The Buddha once asked a student "if a person is struck by an arrow, is it painful?" The student replied that it was. The Buddha then asked "if the person is struck by a second arrow, is that even more painful?" The student replied that it was. The teaching is that in life, we cannot always control the first arrow, however, our second arrow is our reaction to the first.

Sometimes the first arrow is someone putting a hat on you for a cookie - but you still tell yourself that you're doing great. And that the cookie will come eventually...

Sometimes the first arrow is someone putting a hat on you for a cookie - but you still tell yourself that you're doing great. And that the cookie will come eventually...

And if you're like me, you often shoot yourself with the second arrow. Over, and over, and over again. 

It's just how I roll. 

The first arrow is when something happens - whether it's something we do - hit the snooze button for 30 minutes instead of 10 (me, this morning), overeat at a party when we swore we wouldn’t, have five drinks instead of two; but it's also when something happens to us - treats us in a way that feels disrespectful. Brach describes the first arrow as the natural experiences that arise from the human animal that we are: fear, aggression, greed, craving. 

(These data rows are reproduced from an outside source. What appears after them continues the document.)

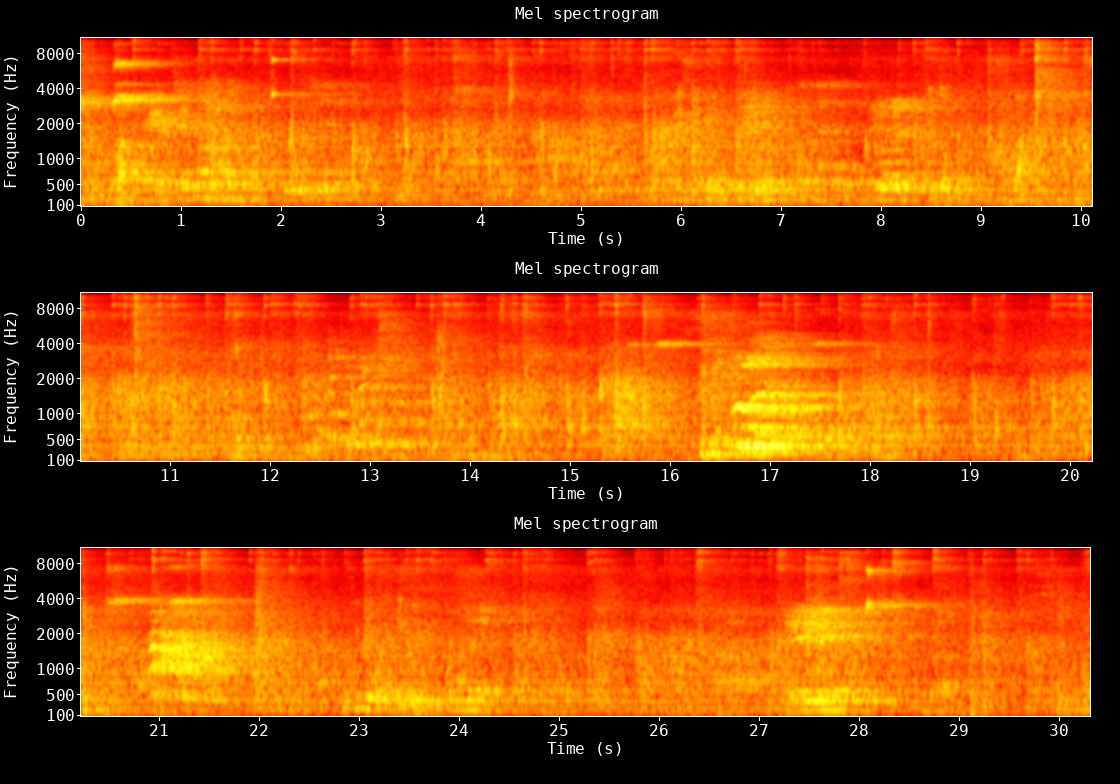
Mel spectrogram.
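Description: Table tennis ball being hit back and forth in rallies: repeated sharp clicks of the ball on rubber-faced paddles and the tabletop, echoing in a large hall.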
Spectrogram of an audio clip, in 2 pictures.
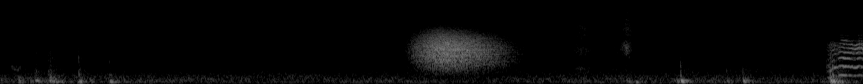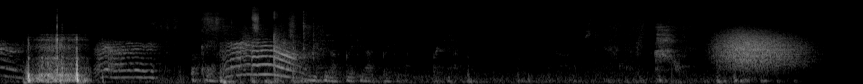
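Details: Siamese Munchkin cats, an adult and a kitten, playing together with a feather toy indoors; a burst of bright, harmonic meows midway, several short cries in quick succession, with soft rustling and thumps of play before and after.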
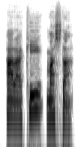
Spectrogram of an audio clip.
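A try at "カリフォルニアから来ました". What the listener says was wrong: So kara. So I know lots of Spanish speakers want to pronounce this hara, but it's kara kimashita. Kara kimashita. Kara kimashita.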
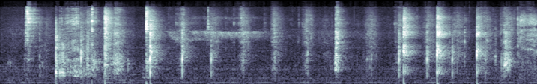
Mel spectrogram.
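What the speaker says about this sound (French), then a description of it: "couper grossièrement l'avocat" A knife chops avocado roughly on a cutting board, a series of irregular sharp knocks spaced about a second apart, close and fairly quiet in a kitchen.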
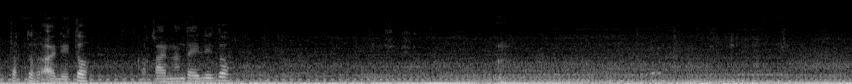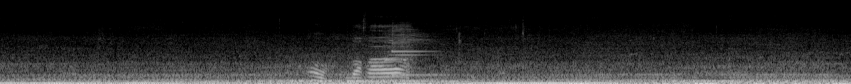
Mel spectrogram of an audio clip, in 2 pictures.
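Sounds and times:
diesel truck engine humming: 0.0s - 17.0s.

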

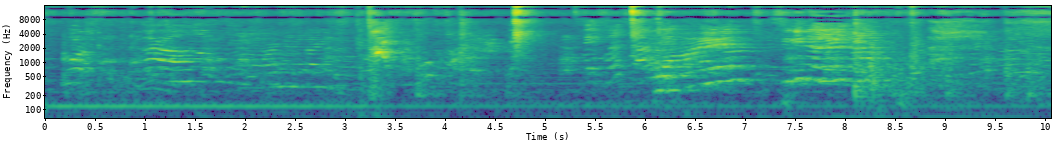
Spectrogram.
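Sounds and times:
children chattering and calling out: 0.0s - 10.0s
steady low hum: 0.0s - 10.0s.

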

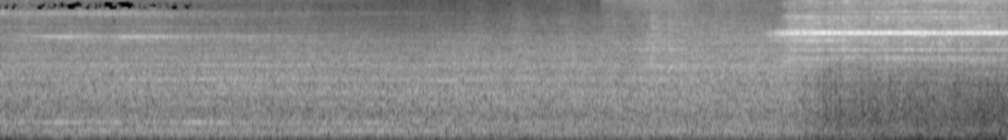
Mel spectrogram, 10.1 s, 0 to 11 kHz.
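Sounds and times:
train wheels squealing on rails: 0.0s - 3.2s, 6.0s - 10.0s.

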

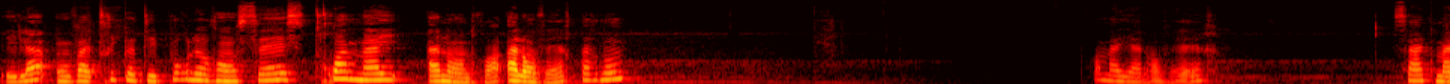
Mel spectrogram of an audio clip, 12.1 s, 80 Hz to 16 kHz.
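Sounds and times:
faint low hum: 0.0s - 8.2s, 9.0s - 12.0s.

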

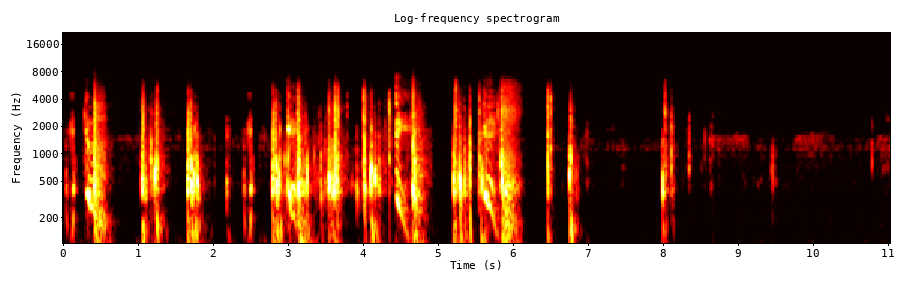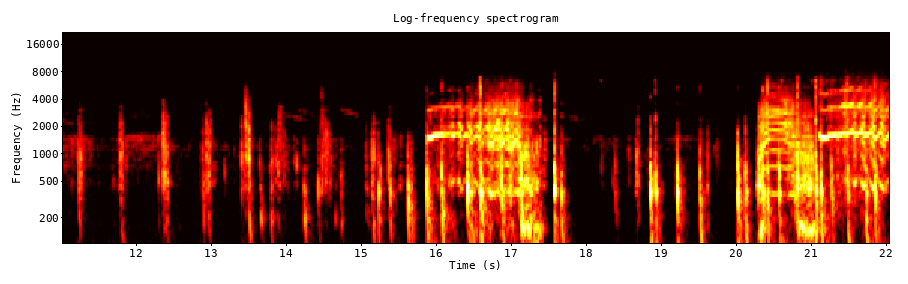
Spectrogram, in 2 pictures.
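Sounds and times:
sharp knocks and thuds: 0.3s - 7.0s, 17.6s - 21.2s
horse whinnying: 15.8s - 17.6s, 20.2s - 22.0s.

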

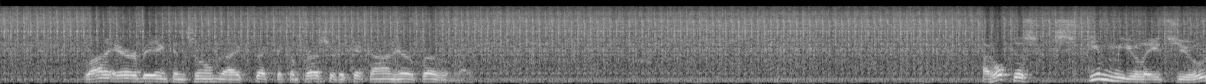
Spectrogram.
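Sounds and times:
model steam engines chattering: 0.0s - 12.0s.

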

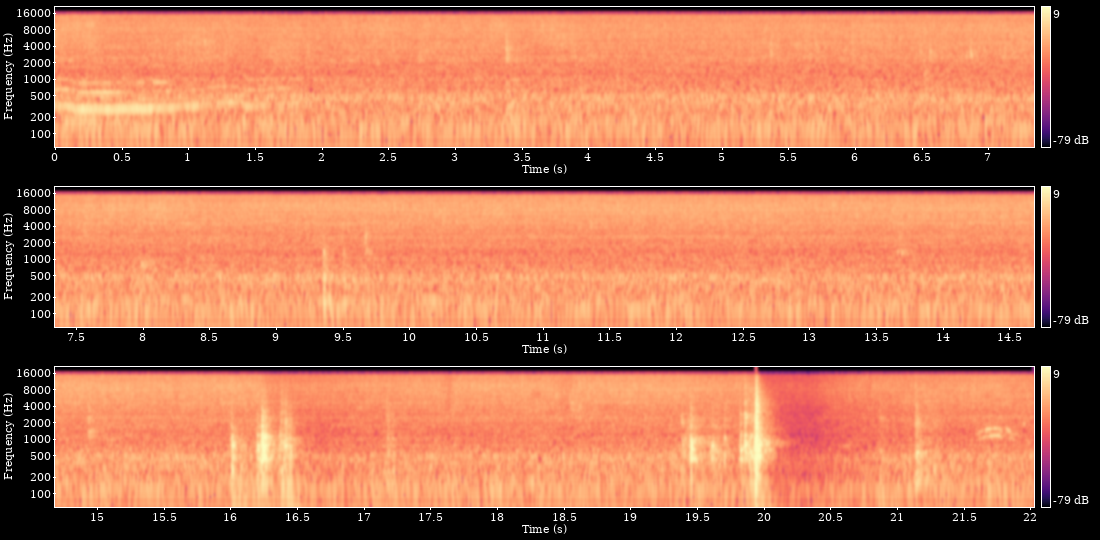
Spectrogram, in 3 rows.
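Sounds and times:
dishes clattering: 16.0s - 16.6s, 19.4s - 20.2s
tap running into sink: 16.0s - 17.4s.

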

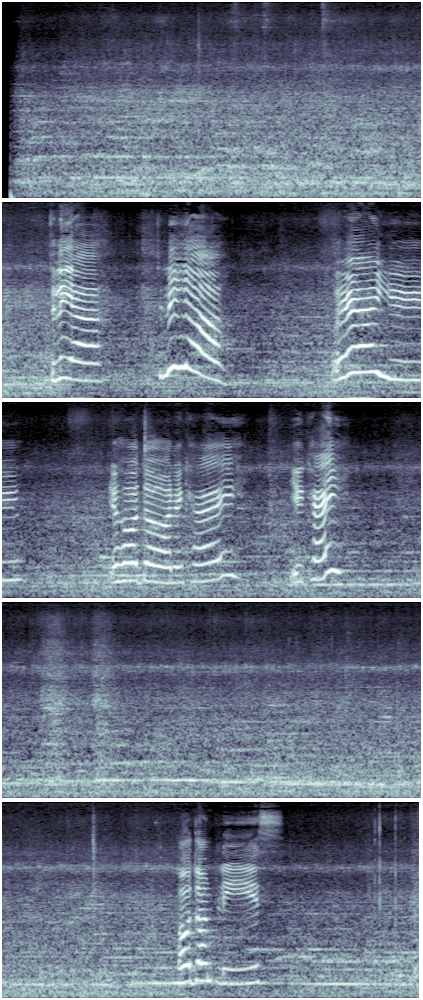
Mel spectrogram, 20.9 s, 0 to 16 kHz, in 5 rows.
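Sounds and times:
carousel mechanical rumble: 0.1s - 20.9s.

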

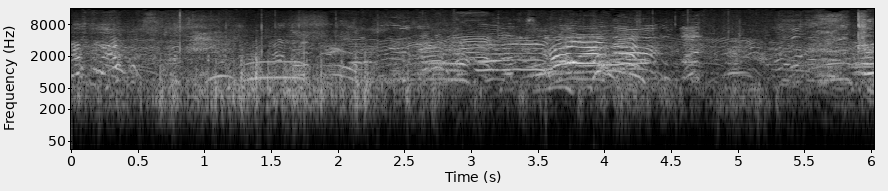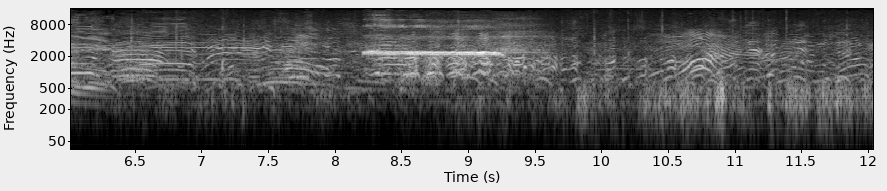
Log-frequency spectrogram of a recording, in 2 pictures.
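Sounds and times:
voices shouting and calling: 0.2s - 12.0s.

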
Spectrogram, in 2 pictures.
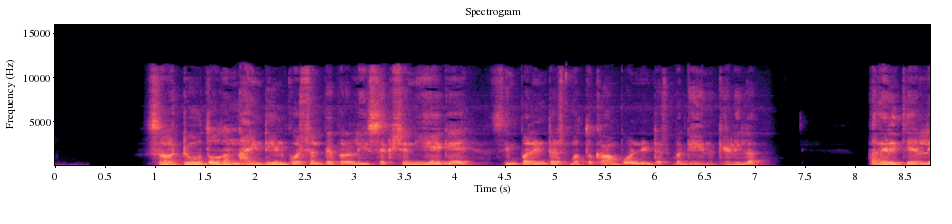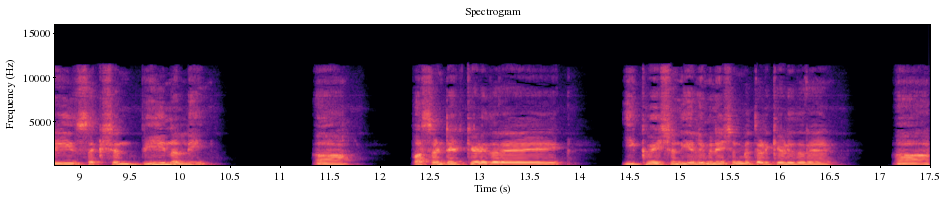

But the second arrow is our reaction to what happens. In the Buddhist teaching, we are reminded that with the second arrow comes choice. 

A few weeks ago I wrote a post talking about the phrase “I can’t get out of my own way.” The second part of that expression might be “and I can’t forgive myself for that.” I have talked openly about my struggles with depression - which is a first arrow for me. I'm not sure where or why I experience depression, but it's a complicated mix of genetics and life experience. So often the things we hate about ourselves are shaped by a plethora of forces - genetics - brain chemistry - experience - but as Brach reminds us, we didn’t choose any of this. 

I didn't choose depression. In fact, I hate the way my depression makes me feel. Lazy, unproductive, sad, unfocused. I hate it. That hate is my second arrow. Hate is my reaction to how I feel. And it's often self-hate.

The fitness industry is as much about human behavior as the science of periodization, fat loss, and hypertrophy. And nowhere have I seen more self-blame and self-flagellation than in fitness. We set goals, for getting to the gym, for changing our eating habits, for more self-care, and those goals can often become clouded by those first arrows - a compulsion to overeat that we don't understand, fear that comes from a place that we can't reach.

We can't control what happens to us. Did you know that there's even research out there suggesting that we are predisposed to be morning or night people? Me neither, but I'm looking into it. Have you ever tried to make yourself a morning workout person and just couldn't make it happen? Instead of going with the grain however, you beat yourself up for not going to be earlier, not waking up sooner, and being too lazy to get to the gym. You hate yourself for not being a morning person. 

I’m not saying we don’t need some accountability. But what else can we make room for if we stop the pattern of self-blame? If we replace the phrases “I suck at life, I suck at adulting, I hate myself for not trying harder” with something more positive? After I published this original post at work, a client reached out and offered this great phrase "thank you for the learning experience." 

What if you substitute that approach for the self-flagellation? What other positive feelings might creep in? I don't know because I still spend 90% of the time with the second arrow. But like so many other habits, change is an evolving process and it begins with awareness.

We cannot control the action - but we have some choice about the reaction.